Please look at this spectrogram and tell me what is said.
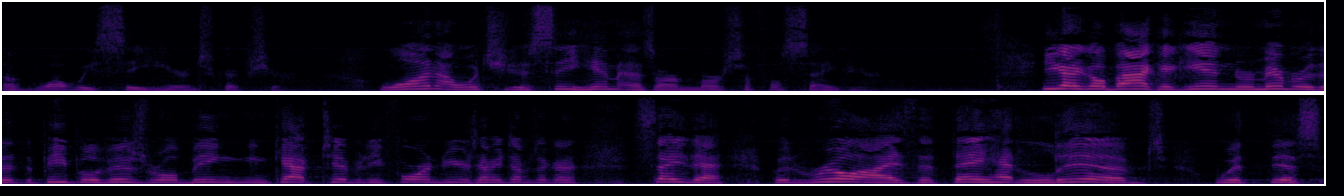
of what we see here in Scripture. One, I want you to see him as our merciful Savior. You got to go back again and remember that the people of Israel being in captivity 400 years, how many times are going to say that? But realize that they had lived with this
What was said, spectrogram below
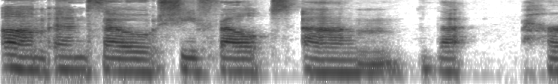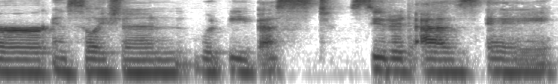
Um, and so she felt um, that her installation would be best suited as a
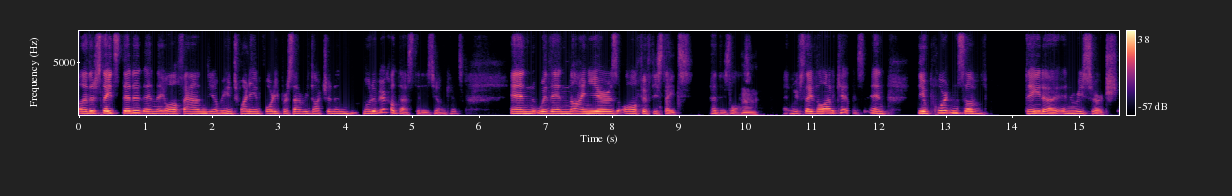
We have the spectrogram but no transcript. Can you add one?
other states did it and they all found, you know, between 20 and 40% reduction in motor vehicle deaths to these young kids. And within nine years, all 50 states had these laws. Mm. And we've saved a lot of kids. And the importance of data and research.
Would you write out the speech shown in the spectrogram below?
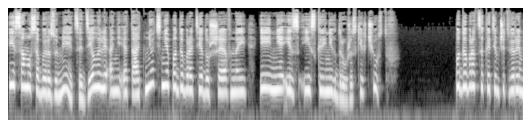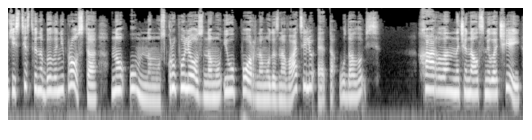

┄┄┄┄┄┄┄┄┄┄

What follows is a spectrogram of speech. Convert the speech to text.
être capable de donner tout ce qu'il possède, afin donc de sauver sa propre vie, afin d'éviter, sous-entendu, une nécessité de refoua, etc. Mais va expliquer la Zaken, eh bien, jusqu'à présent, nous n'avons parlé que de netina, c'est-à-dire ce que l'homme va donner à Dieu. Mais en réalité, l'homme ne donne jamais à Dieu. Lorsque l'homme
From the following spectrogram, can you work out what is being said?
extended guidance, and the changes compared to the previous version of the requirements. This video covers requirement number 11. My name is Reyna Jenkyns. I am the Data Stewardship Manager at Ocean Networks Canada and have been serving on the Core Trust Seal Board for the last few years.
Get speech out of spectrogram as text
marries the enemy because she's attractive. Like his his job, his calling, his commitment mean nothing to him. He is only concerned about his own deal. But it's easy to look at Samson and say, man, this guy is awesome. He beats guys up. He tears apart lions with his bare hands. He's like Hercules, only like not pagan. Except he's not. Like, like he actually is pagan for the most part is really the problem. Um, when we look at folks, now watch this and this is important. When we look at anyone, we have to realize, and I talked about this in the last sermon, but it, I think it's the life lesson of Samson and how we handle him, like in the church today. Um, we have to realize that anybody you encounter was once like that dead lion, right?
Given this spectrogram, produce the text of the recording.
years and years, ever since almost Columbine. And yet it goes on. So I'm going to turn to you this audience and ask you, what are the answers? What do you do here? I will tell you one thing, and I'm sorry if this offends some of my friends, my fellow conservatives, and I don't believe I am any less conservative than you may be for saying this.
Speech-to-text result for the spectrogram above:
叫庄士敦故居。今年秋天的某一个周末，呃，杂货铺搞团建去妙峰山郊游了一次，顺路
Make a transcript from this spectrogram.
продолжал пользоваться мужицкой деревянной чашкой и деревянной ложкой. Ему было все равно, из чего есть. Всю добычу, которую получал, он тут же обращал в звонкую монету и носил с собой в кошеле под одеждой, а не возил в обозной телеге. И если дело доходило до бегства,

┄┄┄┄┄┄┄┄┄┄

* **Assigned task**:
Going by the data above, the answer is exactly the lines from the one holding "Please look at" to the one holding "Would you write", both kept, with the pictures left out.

* **Result**:
Please look at this spectrogram and tell me what is said.
of what we see here in Scripture. One, I want you to see him as our merciful Savior. You got to go back again and remember that the people of Israel being in captivity 400 years, how many times are going to say that? But realize that they had lived with this
What was said, spectrogram below
Um, and so she felt um, that her installation would be best suited as a
We have the spectrogram but no transcript. Can you add one?
other states did it and they all found, you know, between 20 and 40% reduction in motor vehicle deaths to these young kids. And within nine years, all 50 states had these laws. Mm. And we've saved a lot of kids. And the importance of data and research.
Would you write out the speech shown in the spectrogram below?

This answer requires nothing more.